> **What is expected**: Could you output each line below exactly as it appears, excluding any pictures?

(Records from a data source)

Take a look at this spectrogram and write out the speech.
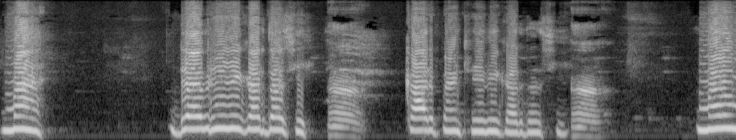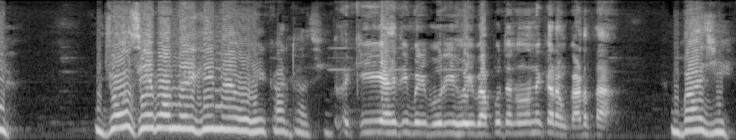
ਮੈਂ ਡਰਾਈਵਰੀ ਵੀ ਕਰਦਾ ਸੀ। ਹਾਂ। ਕਾਰਪੈਂਟਰੀ ਵੀ ਕਰਦਾ ਸੀ। ਹਾਂ। ਮੈਂ ਜੋ ਸੇਵਾ ਮਿਲ ਗਈ ਮੈਂ ਉਹੀ ਕਰਦਾ ਸੀ। ਕੀ ਇਹ ਜੀ ਮਜਬੂਰੀ ਹੋਈ ਬਾਪੂ? ਤੈਨੂੰ ਉਹਨਾਂ ਨੇ ਘਰੋਂ ਕੱਢਤਾ। ਬਾਜੀ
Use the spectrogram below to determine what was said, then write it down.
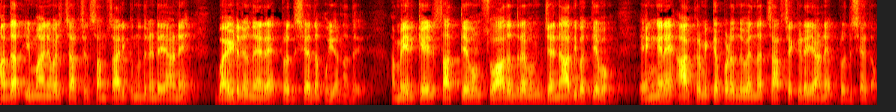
മദർ ഇമാനുവൽ ചർച്ചിൽ സംസാരിക്കുന്നതിനിടെയാണ് ബൈഡനു നേരെ പ്രതിഷേധം ഉയർന്നത്. അമേരിക്കയിൽ സത്യവും സ്വാതന്ത്ര്യവും ജനാധിപത്യവും എങ്ങനെ ആക്രമിക്കപ്പെടുന്നുവെന്ന ചർച്ചയ്ക്കിടെയാണ് പ്രതിഷേധം.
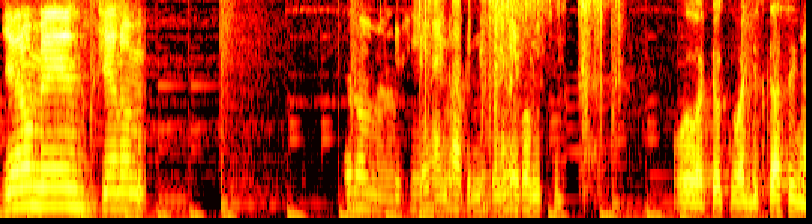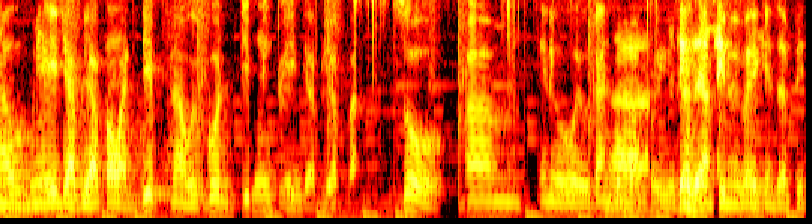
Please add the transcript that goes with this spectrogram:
Gentlemen, gentlemen, Gentlemen. This year, I know I've been missing. I never missed him. We were talking, we're discussing Yeah, it. power deep. Now we've gone deep Thank into AW power. So, um, anyway, we can't go Uh, back for you. Just jump in wherever you can jump in.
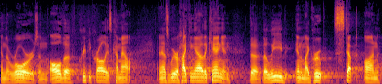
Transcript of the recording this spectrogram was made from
and the roars, and all the creepy crawlies come out. And as we were hiking out of the canyon, the, the lead in my group stepped on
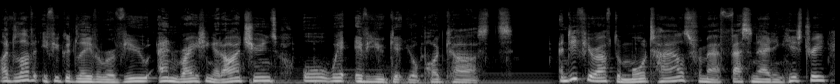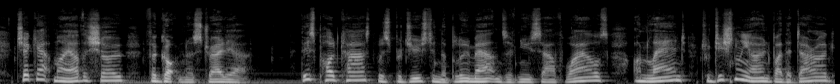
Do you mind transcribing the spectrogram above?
I'd love it if you could leave a review and rating at iTunes or wherever you get your podcasts. And if you're after more tales from our fascinating history, check out my other show, Forgotten Australia. This podcast was produced in the Blue Mountains of New South Wales on land traditionally owned by the Darug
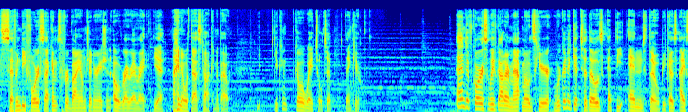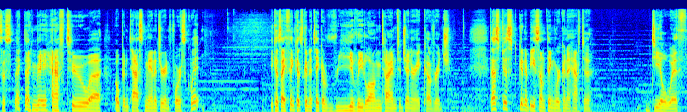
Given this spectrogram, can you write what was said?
74 seconds for biome generation? Oh, right, right, right. Yeah, I know what that's talking about. You can go away, tooltip. Thank you. And of course, we've got our map modes here. We're going to get to those at the end, though, because I suspect I may have to uh, open Task Manager and force quit. Because I think it's going to take a really long time to generate coverage. That's just going to be something we're going to have to deal with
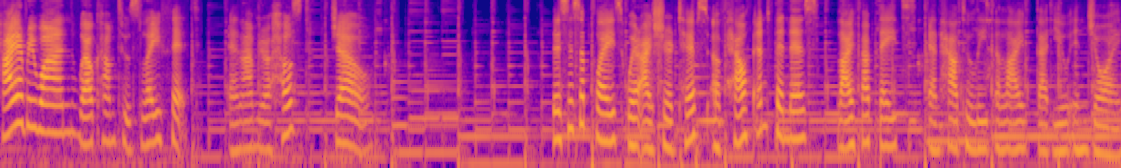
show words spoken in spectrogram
Hi everyone, welcome to Stay Fit, and I'm your host, Jo. This is a place where I share tips of health and fitness, life updates, and how to lead a life that you enjoy.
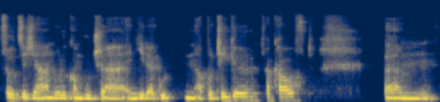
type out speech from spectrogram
40 Jahren wurde Kombucha in jeder guten Apotheke verkauft. Ähm,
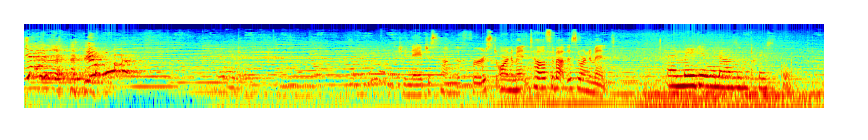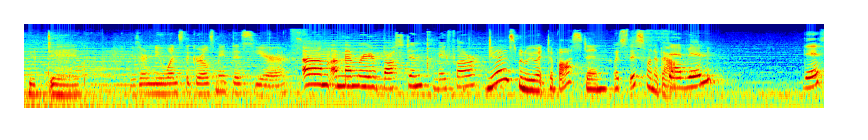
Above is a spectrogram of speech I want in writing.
Yes! Yay! It worked! Janae just hung the first ornament. Tell us about this ornament. I made it when I was in preschool. You did. These are new ones the girls made this year. Um, a memory of Boston, Mayflower. Yes, when we went to Boston. What's this one about? Seven. This.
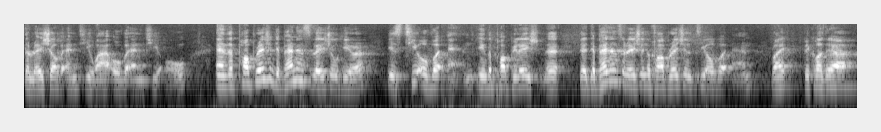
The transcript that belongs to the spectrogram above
the ratio of NTY over NTO. And the population dependence ratio here is T over N in the population. Uh, the dependence ratio in the population is T over N, right? Because they are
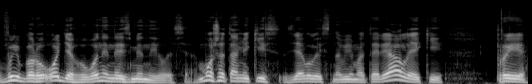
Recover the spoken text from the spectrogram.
вибору одягу вони не змінилися. Може там якісь з'явились нові матеріали, які при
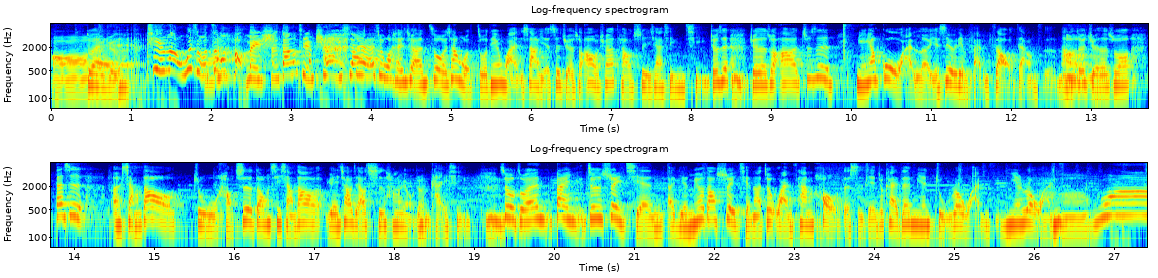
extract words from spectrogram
哦，对，天哪，我为什么这么好美食当前吃不下？对，而且我很喜欢做，像我昨天晚上也是觉得说啊，我需要调试一下心情，就是觉得说啊，就是年要过完了，也是有点烦躁这样子，然后就觉得说，但是。呃，想到煮好吃的东西，想到元宵节要吃汤圆，我就很开心。嗯，所以我昨天半夜就是睡前，呃，也没有到睡前啊，就晚餐后的时间，就开始在那边煮肉丸子、捏肉丸子。哇，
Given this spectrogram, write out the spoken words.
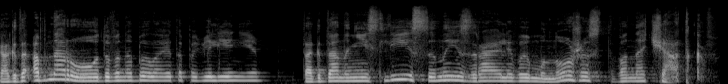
Когда обнародовано было это повеление, тогда нанесли сыны Израилевы множество начатков.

> **Result of the task**:
Take a look at this spectrogram and write out the speech.
ਮੈਂ ਡਰਾਈਵਰੀ ਵੀ ਕਰਦਾ ਸੀ। ਹਾਂ। ਕਾਰਪੈਂਟਰੀ ਵੀ ਕਰਦਾ ਸੀ। ਹਾਂ। ਮੈਂ ਜੋ ਸੇਵਾ ਮਿਲ ਗਈ ਮੈਂ ਉਹੀ ਕਰਦਾ ਸੀ। ਕੀ ਇਹ ਜੀ ਮਜਬੂਰੀ ਹੋਈ ਬਾਪੂ? ਤੈਨੂੰ ਉਹਨਾਂ ਨੇ ਘਰੋਂ ਕੱਢਤਾ। ਬਾਜੀ
Use the spectrogram below to determine what was said, then write it down.
മദർ ഇമാനുവൽ ചർച്ചിൽ സംസാരിക്കുന്നതിനിടെയാണ് ബൈഡനു നേരെ പ്രതിഷേധം ഉയർന്നത്. അമേരിക്കയിൽ സത്യവും സ്വാതന്ത്ര്യവും ജനാധിപത്യവും എങ്ങനെ ആക്രമിക്കപ്പെടുന്നുവെന്ന ചർച്ചയ്ക്കിടെയാണ് പ്രതിഷേധം.
Please add the transcript that goes with this spectrogram:
Gentlemen, gentlemen, Gentlemen. This year, I know I've been missing. I never missed him. We were talking, we're discussing Yeah, it. power deep. Now we've gone deep Thank into AW power. So, um, anyway, we can't go Uh, back for you. Just jump in wherever you can jump in.
Transcript of the recording this spectrogram was made from
and the roars, and all the creepy crawlies come out. And as we were hiking out of the canyon, the, the lead in my group stepped on
Do you mind transcribing the spectrogram above?
I'd love it if you could leave a review and rating at iTunes or wherever you get your podcasts. And if you're after more tales from our fascinating history, check out my other show, Forgotten Australia. This podcast was produced in the Blue Mountains of New South Wales on land traditionally owned by the Darug
Given this spectrogram, can you write what was said?
74 seconds for biome generation? Oh, right, right, right. Yeah, I know what that's talking about. You can go away, tooltip. Thank you. And of course, we've got our map modes here. We're going to get to those at the end, though, because I suspect I may have to uh, open Task Manager and force quit. Because I think it's going to take a really long time to generate coverage. That's just going to be something we're going to have to deal with
show words spoken in spectrogram
Hi everyone, welcome to Stay Fit, and I'm your host, Jo. This is a place where I share tips of health and fitness, life updates, and how to lead a life that you enjoy.
type out speech from spectrogram
40 Jahren wurde Kombucha in jeder guten Apotheke verkauft. Ähm,
Above is a spectrogram of speech I want in writing.
Yes! Yay! It worked! Janae just hung the first ornament. Tell us about this ornament. I made it when I was in preschool. You did. These are new ones the girls made this year. Um, a memory of Boston, Mayflower. Yes, when we went to Boston. What's this one about? Seven. This.
The transcript that belongs to the spectrogram above
the ratio of NTY over NTO. And the population dependence ratio here is T over N in the population. Uh, the dependence ratio in the population is T over N, right? Because they are
Recover the spoken text from the spectrogram.
вибору одягу вони не змінилися. Може там якісь з'явились нові матеріали, які при
extract words from spectrogram
哦，对，天哪，我为什么这么好美食当前吃不下？对，而且我很喜欢做，像我昨天晚上也是觉得说啊，我需要调试一下心情，就是觉得说啊，就是年要过完了，也是有点烦躁这样子，然后就觉得说，但是。呃，想到煮好吃的东西，想到元宵节要吃汤圆，我就很开心。嗯，所以我昨天半夜就是睡前，呃，也没有到睡前啊，就晚餐后的时间，就开始在那边煮肉丸子、捏肉丸子。哇，
Given this spectrogram, write out the spoken words.
Когда обнародовано было это повеление, тогда нанесли сыны Израилевы множество начатков.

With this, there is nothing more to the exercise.